**Exercise objective**: Leave the pictures behind and repeat all the entries exactly.
==============================
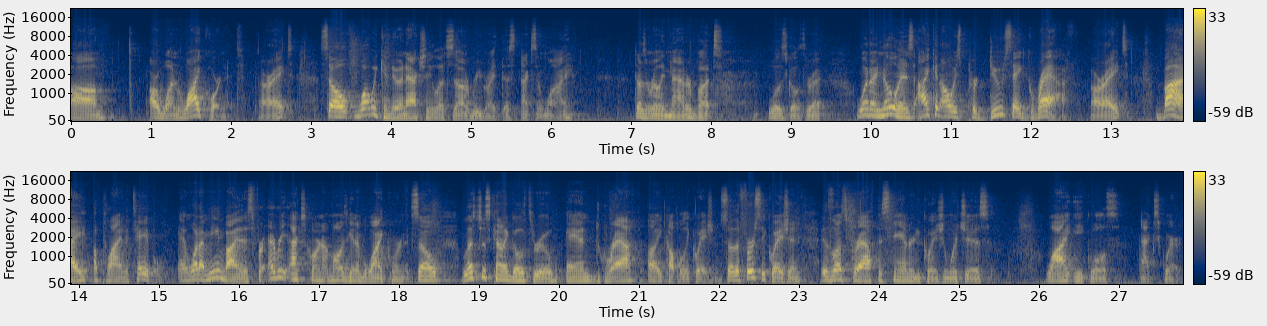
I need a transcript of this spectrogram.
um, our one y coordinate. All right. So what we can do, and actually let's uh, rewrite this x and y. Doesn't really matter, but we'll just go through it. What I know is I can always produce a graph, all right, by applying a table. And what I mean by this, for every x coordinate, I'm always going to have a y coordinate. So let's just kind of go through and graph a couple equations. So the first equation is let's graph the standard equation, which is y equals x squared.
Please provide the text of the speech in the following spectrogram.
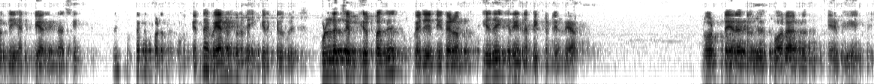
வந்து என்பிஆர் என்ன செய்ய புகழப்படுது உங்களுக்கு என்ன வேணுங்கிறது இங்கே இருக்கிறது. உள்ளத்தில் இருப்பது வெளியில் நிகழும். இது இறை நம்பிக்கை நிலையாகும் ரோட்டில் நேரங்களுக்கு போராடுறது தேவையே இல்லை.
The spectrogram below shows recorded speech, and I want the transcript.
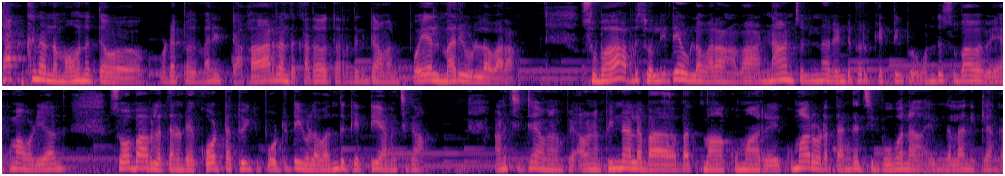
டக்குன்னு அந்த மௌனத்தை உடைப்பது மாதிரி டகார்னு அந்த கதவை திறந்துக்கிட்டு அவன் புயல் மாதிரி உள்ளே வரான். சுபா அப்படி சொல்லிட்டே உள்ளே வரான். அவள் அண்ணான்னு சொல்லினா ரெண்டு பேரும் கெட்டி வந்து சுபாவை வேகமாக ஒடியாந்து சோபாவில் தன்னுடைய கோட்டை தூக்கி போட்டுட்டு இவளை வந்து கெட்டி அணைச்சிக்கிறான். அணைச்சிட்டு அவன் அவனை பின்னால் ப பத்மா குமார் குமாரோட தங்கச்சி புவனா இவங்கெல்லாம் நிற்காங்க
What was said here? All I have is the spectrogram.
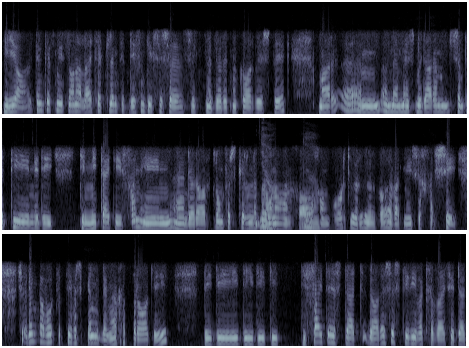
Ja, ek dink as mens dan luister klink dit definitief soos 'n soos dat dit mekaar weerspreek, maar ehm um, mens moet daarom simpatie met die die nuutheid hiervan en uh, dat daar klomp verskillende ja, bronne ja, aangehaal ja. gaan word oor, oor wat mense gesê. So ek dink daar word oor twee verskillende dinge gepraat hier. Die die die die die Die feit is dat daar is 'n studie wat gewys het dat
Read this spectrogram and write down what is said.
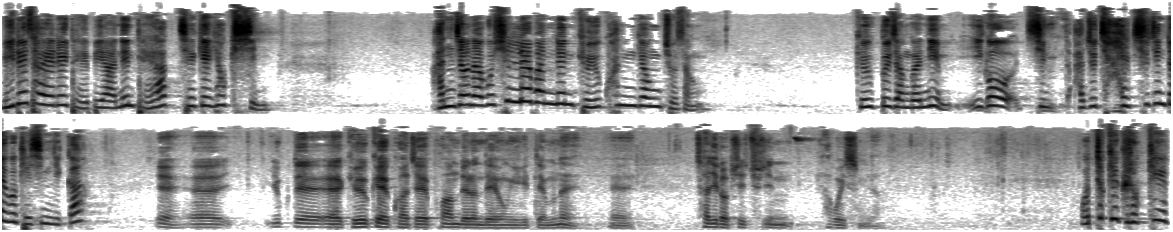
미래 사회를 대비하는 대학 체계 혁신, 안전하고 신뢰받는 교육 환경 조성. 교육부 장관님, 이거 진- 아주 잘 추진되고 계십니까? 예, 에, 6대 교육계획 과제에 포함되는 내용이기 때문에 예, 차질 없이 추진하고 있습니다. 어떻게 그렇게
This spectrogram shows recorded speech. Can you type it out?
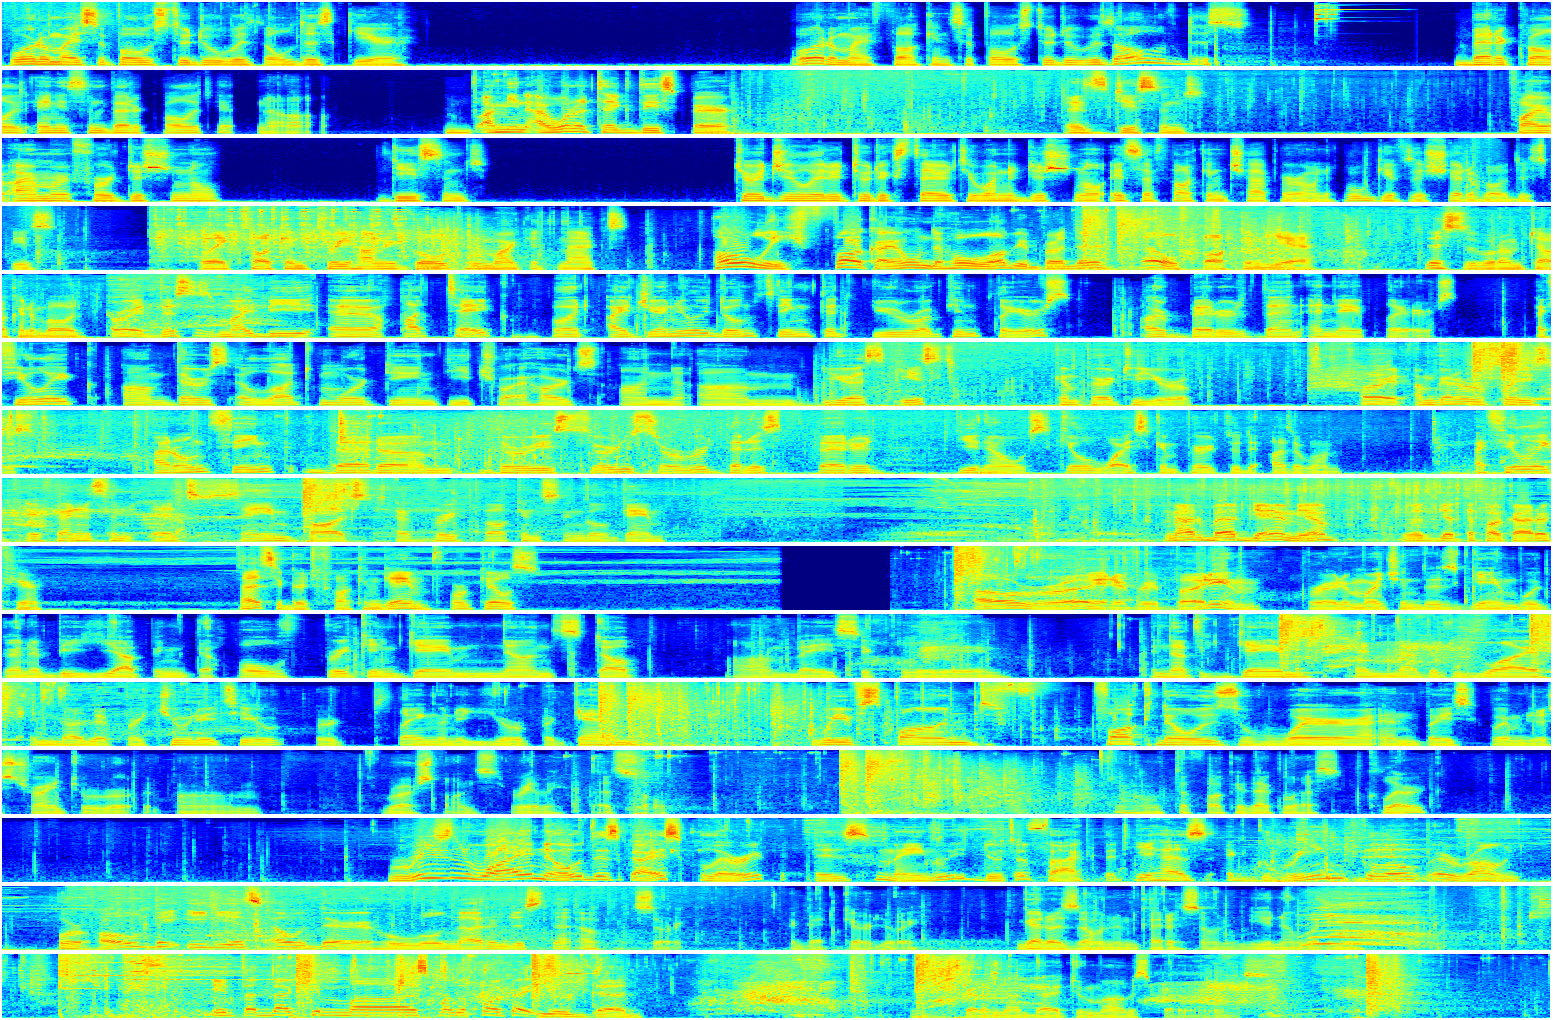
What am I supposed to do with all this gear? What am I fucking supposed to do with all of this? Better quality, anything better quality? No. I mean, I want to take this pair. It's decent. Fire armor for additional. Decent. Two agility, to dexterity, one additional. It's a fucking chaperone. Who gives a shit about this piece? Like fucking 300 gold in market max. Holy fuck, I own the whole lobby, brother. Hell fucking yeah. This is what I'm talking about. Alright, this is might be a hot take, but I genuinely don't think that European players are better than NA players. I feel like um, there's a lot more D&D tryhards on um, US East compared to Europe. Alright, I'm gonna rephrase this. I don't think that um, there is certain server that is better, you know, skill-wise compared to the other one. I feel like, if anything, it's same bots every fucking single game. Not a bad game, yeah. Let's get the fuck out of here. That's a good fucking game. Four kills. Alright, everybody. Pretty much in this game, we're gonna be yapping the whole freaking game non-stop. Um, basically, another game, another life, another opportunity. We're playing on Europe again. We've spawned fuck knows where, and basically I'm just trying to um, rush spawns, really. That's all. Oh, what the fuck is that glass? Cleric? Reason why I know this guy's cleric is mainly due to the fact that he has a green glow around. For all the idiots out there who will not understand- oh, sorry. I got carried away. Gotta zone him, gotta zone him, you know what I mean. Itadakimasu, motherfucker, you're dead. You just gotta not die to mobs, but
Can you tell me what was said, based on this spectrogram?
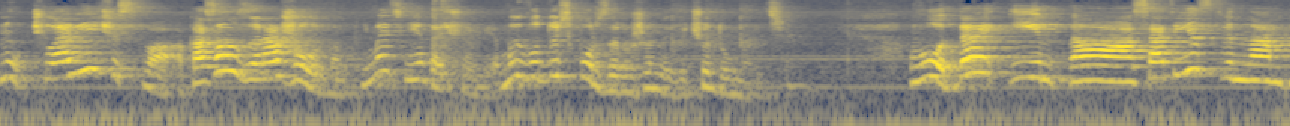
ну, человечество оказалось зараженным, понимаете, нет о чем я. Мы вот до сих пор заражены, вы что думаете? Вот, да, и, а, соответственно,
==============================
**Answer for the task**:
I need a transcript of this spectrogram.
um, our one y coordinate. All right. So what we can do, and actually let's uh, rewrite this x and y. Doesn't really matter, but we'll just go through it. What I know is I can always produce a graph, all right, by applying a table. And what I mean by this, for every x coordinate, I'm always going to have a y coordinate. So let's just kind of go through and graph a couple equations. So the first equation is let's graph the standard equation, which is y equals x squared.
Please provide the text of the speech in the following spectrogram.
வந்து என்பிஆர் என்ன செய்ய புகழப்படுது உங்களுக்கு என்ன வேணுங்கிறது இங்கே இருக்கிறது. உள்ளத்தில் இருப்பது வெளியில் நிகழும். இது இறை நம்பிக்கை நிலையாகும் ரோட்டில் நேரங்களுக்கு போராடுறது தேவையே இல்லை.
The spectrogram below shows recorded speech, and I want the transcript.
டக்குன்னு அந்த மௌனத்தை உடைப்பது மாதிரி டகார்னு அந்த கதவை திறந்துக்கிட்டு அவன் புயல் மாதிரி உள்ளே வரான். சுபா அப்படி சொல்லிட்டே உள்ளே வரான். அவள் அண்ணான்னு சொல்லினா ரெண்டு பேரும் கெட்டி வந்து சுபாவை வேகமாக ஒடியாந்து சோபாவில் தன்னுடைய கோட்டை தூக்கி போட்டுட்டு இவளை வந்து கெட்டி அணைச்சிக்கிறான். அணைச்சிட்டு அவன் அவனை பின்னால் ப பத்மா குமார் குமாரோட தங்கச்சி புவனா இவங்கெல்லாம் நிற்காங்க
What was said here? All I have is the spectrogram.
Ja, ek dink as mens dan luister klink dit definitief soos 'n soos dat dit mekaar weerspreek, maar ehm um, mens moet daarom simpatie met die die nuutheid hiervan en uh, dat daar klomp verskillende ja, bronne ja, aangehaal ja. gaan word oor, oor wat mense gesê. So ek dink daar word oor twee verskillende dinge gepraat hier. Die die die die die Die feit is dat daar is 'n studie wat gewys het dat
Read this spectrogram and write down what is said.
미래 사회를 대비하는 대학 체계 혁신, 안전하고 신뢰받는 교육 환경 조성. 교육부 장관님, 이거 진- 아주 잘 추진되고 계십니까? 예, 에, 6대 교육계획 과제에 포함되는 내용이기 때문에 예, 차질 없이 추진하고 있습니다. 어떻게 그렇게
This spectrogram shows recorded speech. Can you type it out?
What am I supposed to do with all this gear? What am I fucking supposed to do with all of this? Better quality, anything better quality? No. I mean, I want to take this pair. It's decent. Fire armor for additional. Decent. Two agility, to dexterity, one additional. It's a fucking chaperone. Who gives a shit about this piece? Like fucking 300 gold in market max. Holy fuck, I own the whole lobby, brother. Hell fucking yeah. This is what I'm talking about. Alright, this is might be a hot take, but I genuinely don't think that European players are better than NA players. I feel like um, there's a lot more D&D tryhards on um, US East compared to Europe. Alright, I'm gonna rephrase this. I don't think that um, there is certain server that is better, you know, skill-wise compared to the other one. I feel like, if anything, it's same bots every fucking single game. Not a bad game, yeah. Let's get the fuck out of here. That's a good fucking game. Four kills. Alright, everybody. Pretty much in this game, we're gonna be yapping the whole freaking game non-stop. Um, basically, another game, another life, another opportunity. We're playing on Europe again. We've spawned fuck knows where, and basically I'm just trying to um, rush spawns, really. That's all. Oh, what the fuck is that glass? Cleric? Reason why I know this guy's cleric is mainly due to the fact that he has a green glow around. For all the idiots out there who will not understand- oh, sorry. I got carried away. Gotta zone him, gotta zone him, you know what I mean. Itadakimasu, motherfucker, you're dead. You just gotta not die to mobs, but
Can you tell me what was said, based on this spectrogram?
ну, человечество оказалось зараженным, понимаете, нет о чем я. Мы вот до сих пор заражены, вы что думаете? Вот, да, и, а, соответственно,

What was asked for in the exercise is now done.